Chonggang Xu, and Carrie A. Manore
Environmental Health Perspectives 2023. Vol. 131, No 4. https://doi.org/10.1289/EHP10986
*Author email: email@example.com

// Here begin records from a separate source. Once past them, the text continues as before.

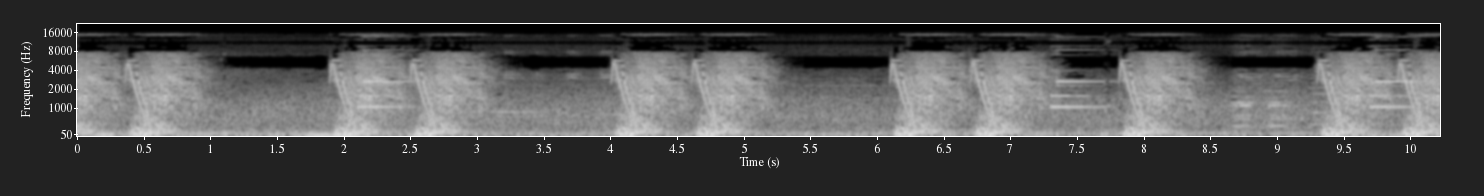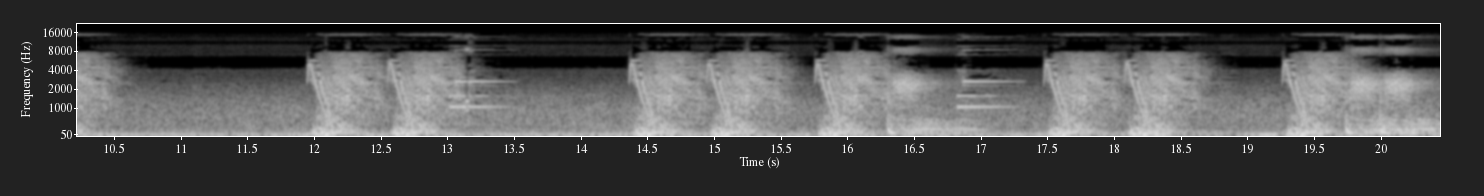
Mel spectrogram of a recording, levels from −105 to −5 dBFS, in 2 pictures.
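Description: Five corrupt frames decoded are heard, at 1.07–1.12, 6.70–6.75, 7.70–7.75, 13.13–13.19 and 16.08–16.16 s. Each lasts about 50 to 75 ms. The length points to two or three damaged frames each time. Flipped bits reached the decoder, which played them anyway. Misread values put energy at the wrong frequencies. Each event is a short chirp, squeak, blip or noise burst. The error is weakest at 1.07 s and strongest at 13.13 and 16.08 s.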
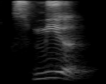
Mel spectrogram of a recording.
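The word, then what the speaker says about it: Sempers: बाय स्पिअर एंड म्यूरे स्मियर एस ई एम पी एस इ एम पी एस स्मियर इट इज एस is silent स्मियर एंड म्यूरे with put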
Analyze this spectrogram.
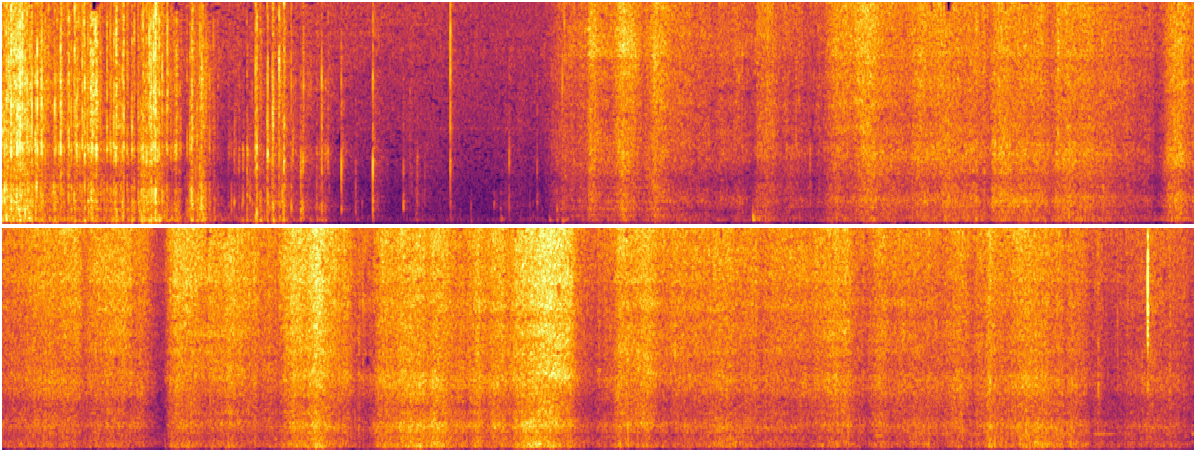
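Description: Clear plastic food bags crinkling and rustling as they are handled and gathered shut, with a few sharp clicks.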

Summary [by Vector and Vector-borne Disease committee]: Using human case report data from 2005 to 2019 and seasonally averaged climate variables, the authors developed a predictive module to estimate mean annual WNV incidence. They found that regions with dry and cold winters and wet and mild summers have higher WNV incidence rates. Among the climate variables considered, winter precipitation, fall precipitation, and winter temperature were the three most important predictive variables. The authors believe this model may be a tool to predict the future spatial extent of WNV risk related to climate change. They acknowledged that subregional patterns of WNV are likely to be strongly influenced by a series of environmental variables such as land use, vegetation coverage, and hydrology. Dry agriculture landscapes that require significant irrigation also will influence patterns of WNV incidence.